The report complements the usual assessment of food security and nutrition with projections of what the world may look like in 2030, if trends of the last decade continue. Projections show that the world is not on track to achieve Zero Hunger by 2030 and, despite some progress, most indicators are also not on track to meet global nutrition targets. The food security and nutritional status of the most vulnerable population groups is likely to deteriorate further due to the health and socio economic impacts of the COVID-19 pandemic.

The report puts a spotlight on diet quality as a critical link between food security and nutrition. Meeting SDG 2 targets will only be possible if people have enough food to eat and if what they are eating is nutritious and affordable. The report also introduces new analysis of the cost and affordability of healthy diets around the world, by region and in different development contexts. It presents valuations of the health and climate-change costs associated with current food consumption patterns, as well as the potential cost savings if food consumption patterns were to shift towards healthy diets that include sustainability considerations.
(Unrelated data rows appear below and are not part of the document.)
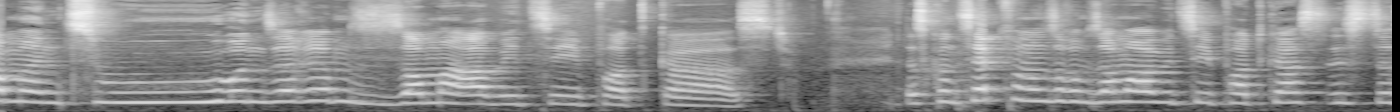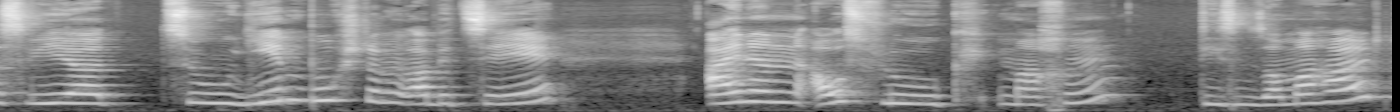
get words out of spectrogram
willkommen zu unserem Sommer-ABC-Podcast. Das Konzept von unserem Sommer-ABC-Podcast ist, dass wir zu jedem Buchstaben im ABC einen Ausflug machen, diesen Sommer halt,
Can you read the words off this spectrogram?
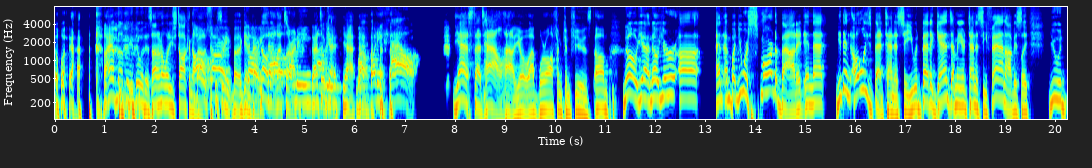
I have nothing to do with this. I don't know what he's talking about. Oh, about. sorry. But again, Sorry, no, Sal, no, that's all right. I mean- that's I okay. mean, yeah. My no. buddy Hal. Yes, that's Hal. Hal, yo, I, we're often confused. Um, no, yeah, no, you're uh, and and but you were smart about it in that you didn't always bet Tennessee. You would bet against. I mean, you're a Tennessee fan, obviously. You would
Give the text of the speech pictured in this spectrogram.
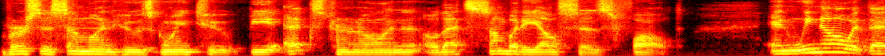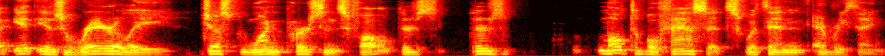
versus someone who's going to be external and oh that's somebody else's fault. And we know it, that it is rarely just one person's fault. There's there's multiple facets within everything.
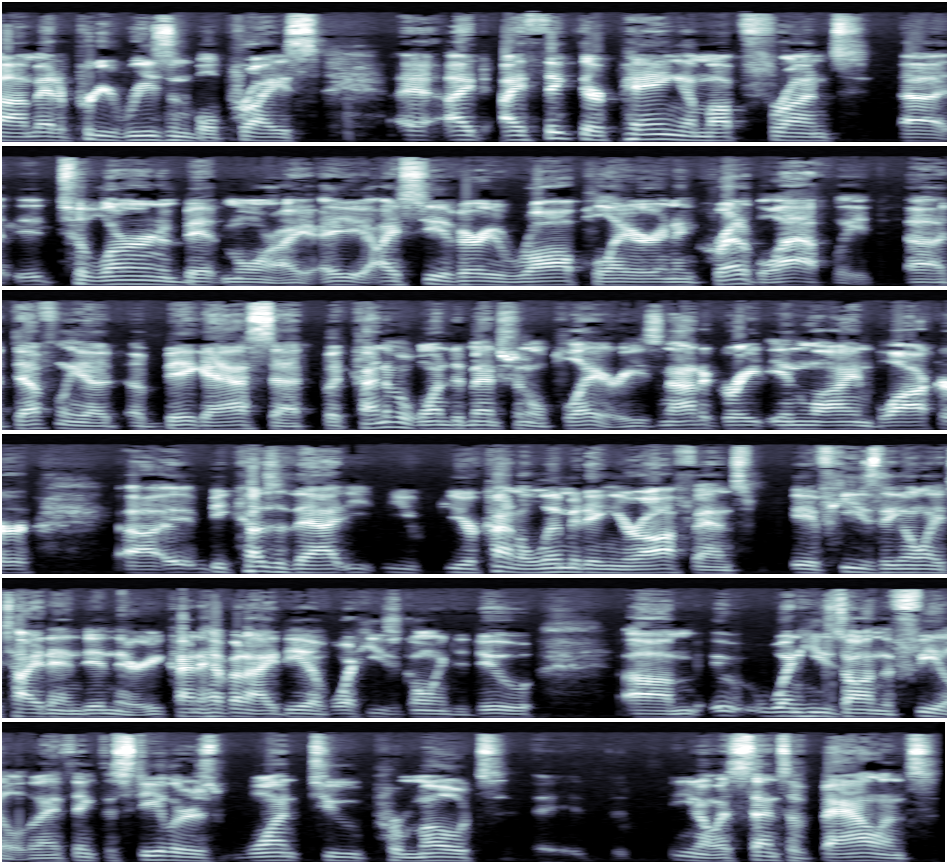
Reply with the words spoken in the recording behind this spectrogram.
um, at a pretty reasonable price. I, I, think they're paying him up front uh, to learn a bit more. I, I, I, see a very raw player, an incredible athlete, uh, definitely a, a, big asset, but kind of a one dimensional player. He's not a great inline blocker. Uh, because of that, you, you're kind of limiting your offense if he's the only tight end in there. You kind of have an idea of what he's going to do um, when he's on the field. And I think the Steelers want to promote, you know, a sense of balance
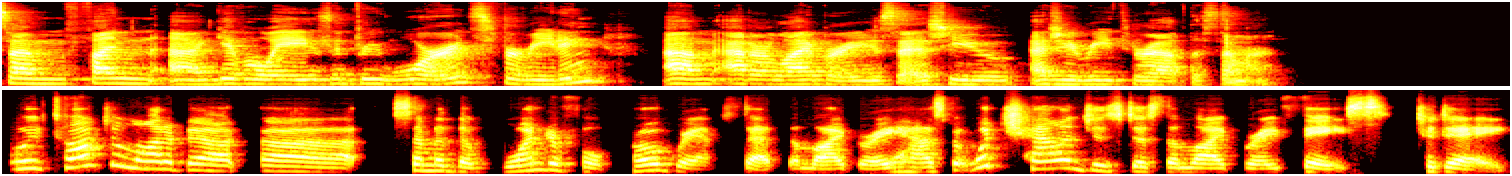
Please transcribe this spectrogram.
some fun uh, giveaways and rewards for reading um, at our libraries as you as you read throughout the summer. We've talked a lot about uh, some of the wonderful programs that the library has, but what challenges does the library face today?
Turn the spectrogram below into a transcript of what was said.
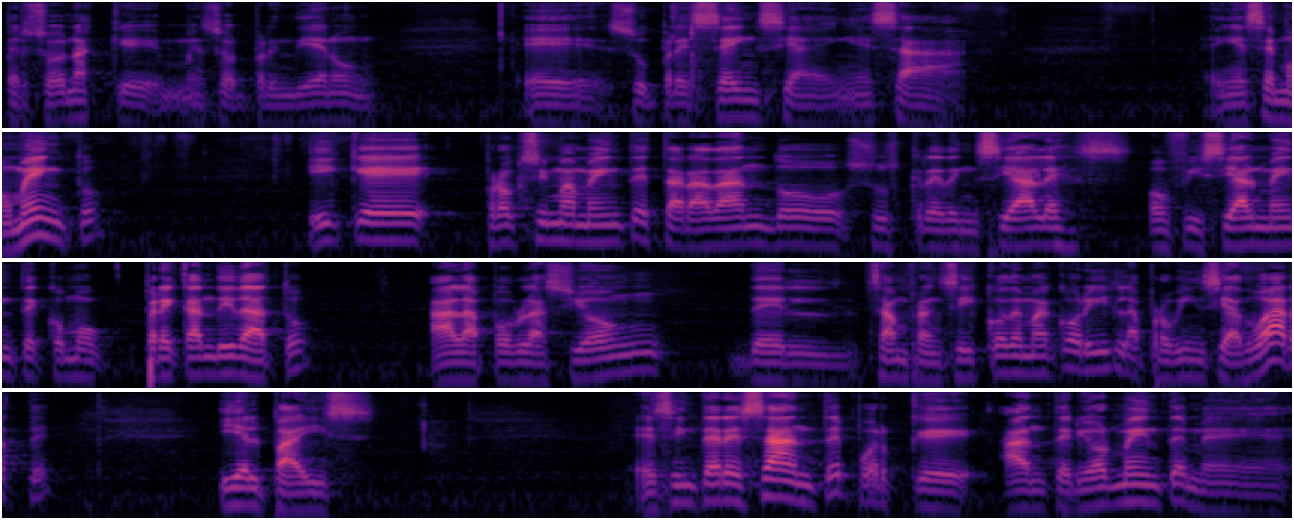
personas que me sorprendieron eh, su presencia en, esa, en ese momento y que próximamente estará dando sus credenciales oficialmente como precandidato a la población del San Francisco de Macorís, la provincia Duarte y el país. Es interesante porque anteriormente me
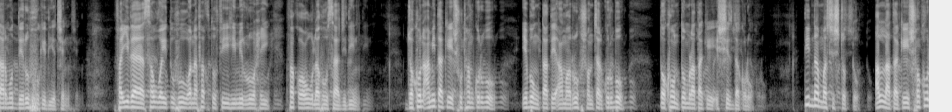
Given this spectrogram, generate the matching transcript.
তার মধ্যে রুহ ফুকে দিয়েছেন। ফাইদা সাওয়াইতুহু ওয়া নাফাখতু ফীহি মির রূহি ফাকউ লাহু সাজিদিন। যখন আমি তাকে সুঠাম করব এবং তাতে আমার রূহ সঞ্চার করব, তখন তোমরা তাকে সেজদা করো। তিন নম্বর শ্রেষ্ঠত্ব, আল্লাহ তাকে সকল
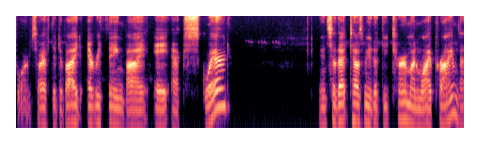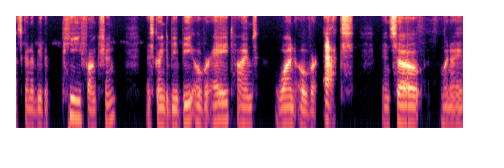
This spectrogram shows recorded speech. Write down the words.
form. So I have to divide everything by ax squared. And so that tells me that the term on y prime, that's going to be the p function, is going to be b over a times 1 over x. And so when I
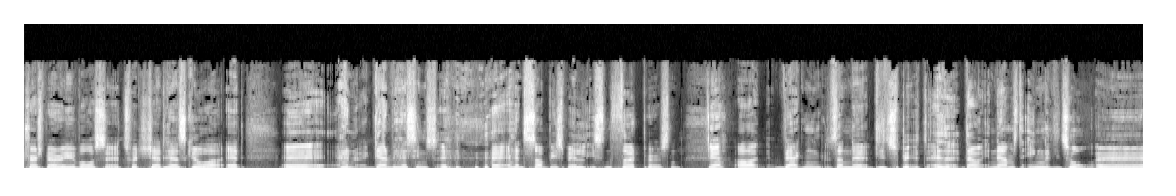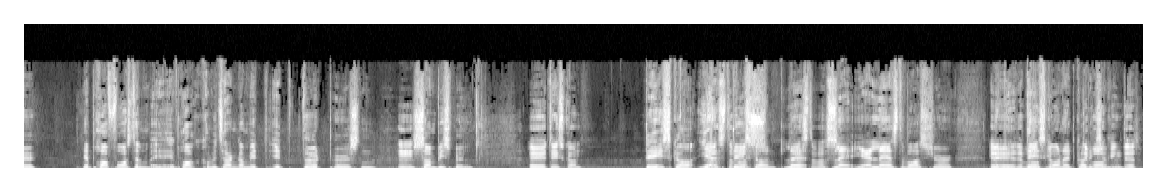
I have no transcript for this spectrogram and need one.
Trashberry i vores øh, Twitch-chat her skriver, at øh, han gerne vil have sin, øh, hans zombie-spil i sådan third person. Ja. Og hverken sådan, øh, de spil, altså, der er jo nærmest ingen af de to, øh, jeg prøver at forestille mig, jeg prøver at komme i tanke om et, et third person Mm. zombie-spil. Øh, Days Gone. Days Gone. Ja, Last of Days Us. Gone. La- Last of Us. La- ja, Last of Us, sure. Men Øh, The Days Walking- Gone er et godt The Walking eksempel.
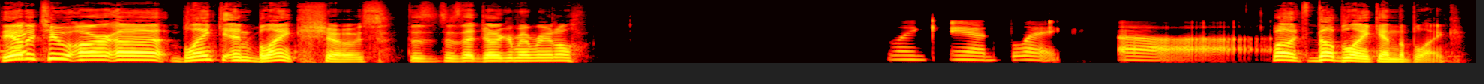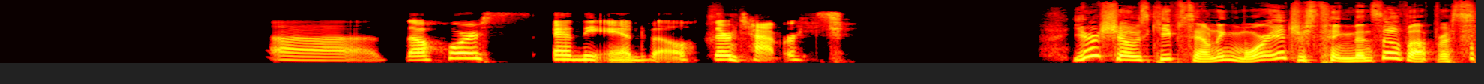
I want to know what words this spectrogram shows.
the other two are uh, blank and blank shows. Does does that jog your memory at all? Blank and blank. Uh, Well, it's the blank and the blank. uh, the horse and the anvil. They're taverns. Your shows keep sounding more interesting than soap operas.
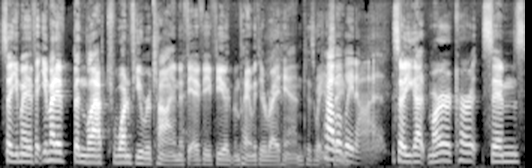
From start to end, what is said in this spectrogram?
so you might have you might have been lapped one fewer time if if, if you had been playing with your right hand. Is what you're saying. probably not. So you got Mario Kart, Sims,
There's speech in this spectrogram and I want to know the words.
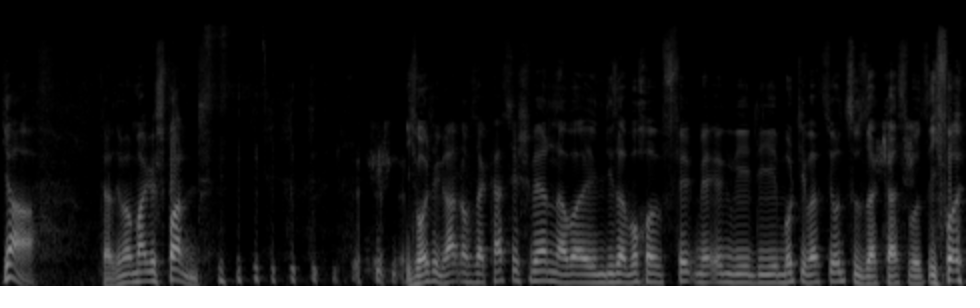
Ja, da sind wir mal gespannt. Ich wollte gerade noch sarkastisch werden, aber in dieser Woche fehlt mir irgendwie die Motivation zu Sarkasmus. Ich, wollt,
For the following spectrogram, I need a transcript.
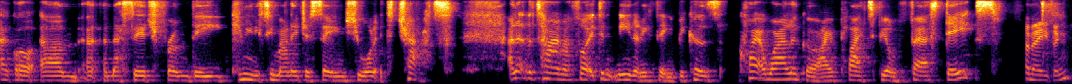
I got um, a message from the community manager saying she wanted to chat. And at the time, I thought it didn't mean anything because quite a while ago, I applied to be on first dates. Amazing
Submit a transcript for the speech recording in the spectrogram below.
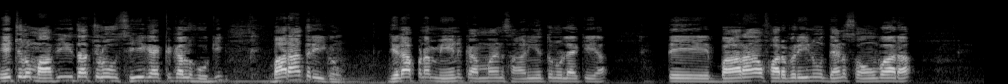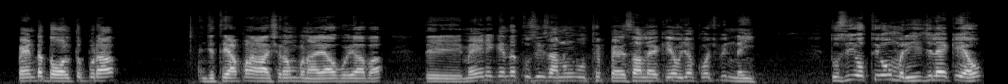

The report then concludes with a discussion of the policies and strategies to transform food systems to ensure affordable healthy diets, as part of the required efforts to end both hunger and all forms of malnutrition.

Read online the full digital report

 See the interactive story

 Read the In Brief